JUSTICE POWELL, with whom JUSTICE MARSHALL, JUSTICE REHNQUIST, and JUSTICE STEVENS join, dissenting.
In Cory v. White, ante, at 89, the Court today reaffirms the holding of Worcester County Trust Co. v. Riley, 302 U.S. 292 (1937), that "inconsistent determinations by the courts of two States as to the domicile of a taxpayer [do] not raise a substantial federal constitutional question." Under Worcester County there is no constitutional bar to both Texas [457 U.S. 164, 170] and California taxing the Hughes estate on the ground that he was a domiciliary.
Having reaffirmed the authority of Worcester County, the Court concludes that "California and Texas are asserting inconsistent claims and are undeniably adversaries in [the interpleader action]." Ante, at 165. But its own premises will not support this conclusion. If both States legally can tax the Hughes estate, a controversy between them would arise only if both were to obtain money judgments against the estate and, further, if the estate then were to prove insufficient to satisfy both claims. Yet it is no more clear today than it was in 1978, when we unanimously decided California v. Texas, 437 U.S. 601 (1978), that this situation ever will occur. Thus, under the Court's own assumptions, there is no ripe controversy between the States, and no basis for our consideration of the original complaint in No. 88, Original.
As if discomfited by the logic of its position, the Court argues that the jurisdictional allegations here at least are "no more speculative," ante, at 166, n. 1, than those in Texas v. Florida, 306 U.S. 398 (1939). Yet as Justice Stewart argued persuasively in our 1978 decision in California v. Texas, supra, it is inescapable that Texas v. Florida was wrongly decided. See 437 U.S., at 606 , 611-612 (Stewart, J., concurring). The mere possibility of inconsistent state determinations of domicile, resulting in a still more remote possibility of the estate's being insufficient to satisfy the competing claims, simply does not give rise to a case or controversy in the constitutional sense. "The necessity that the plaintiff who seeks to invoke judicial power stand to profit in some personal interest remains an Art. III requirement.

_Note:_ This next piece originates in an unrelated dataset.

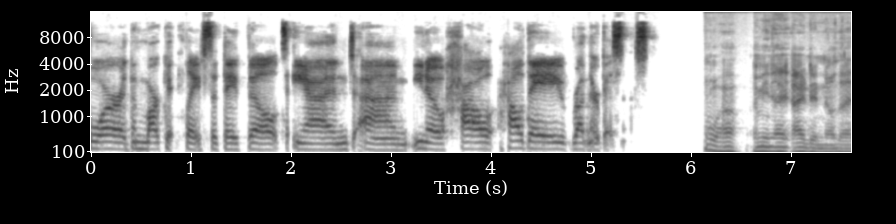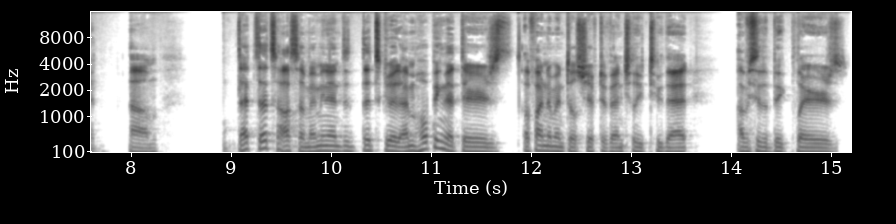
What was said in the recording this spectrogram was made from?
for the marketplace that they've built and um, you know how how they run their business. Oh, wow, I mean, I, I didn't know that. Um, that's that's awesome. I mean, that's good. I'm hoping that there's a fundamental shift eventually to that. Obviously, the big players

A federal court cannot ignore this requirement without over-stepping its assigned role in our system of adjudicating only actual cases and controversies." Simon v. Eastern Kentucky Welfare Rights Org., 426 U.S. 26, 39 (1976). See Valley Forge Christian College v. Americans United for Separation of Church and State, 454 U.S. 464, 472 (1982); Warth v. Seldin, 422 U.S. 490, 508 (1975). [457 U.S. 164, 171]
Nor is the Court entitled to base its finding of original jurisdiction on an "analogy" between the original action and "a bill in the nature of interpleader." Ante, at 167. Under the Interpleader Act, the stakeholder is the "plaintiff." 28 U.S.C. 1335. Having been notified of claims by two or more "claimants," the stakeholder normally would have standing to litigate the validity of each of the individual claims. The presence of these justiciable controversies between stakeholder and claimants satisfies the "case or controversy" requirement of Art. III. Interpleader jurisdiction merely provides for convenient resolution in a single forum. Interpleader jurisdiction thus is irrelevant to the question whether there is an independently justiciable controversy "between" States. [457 U.S. 164, 172]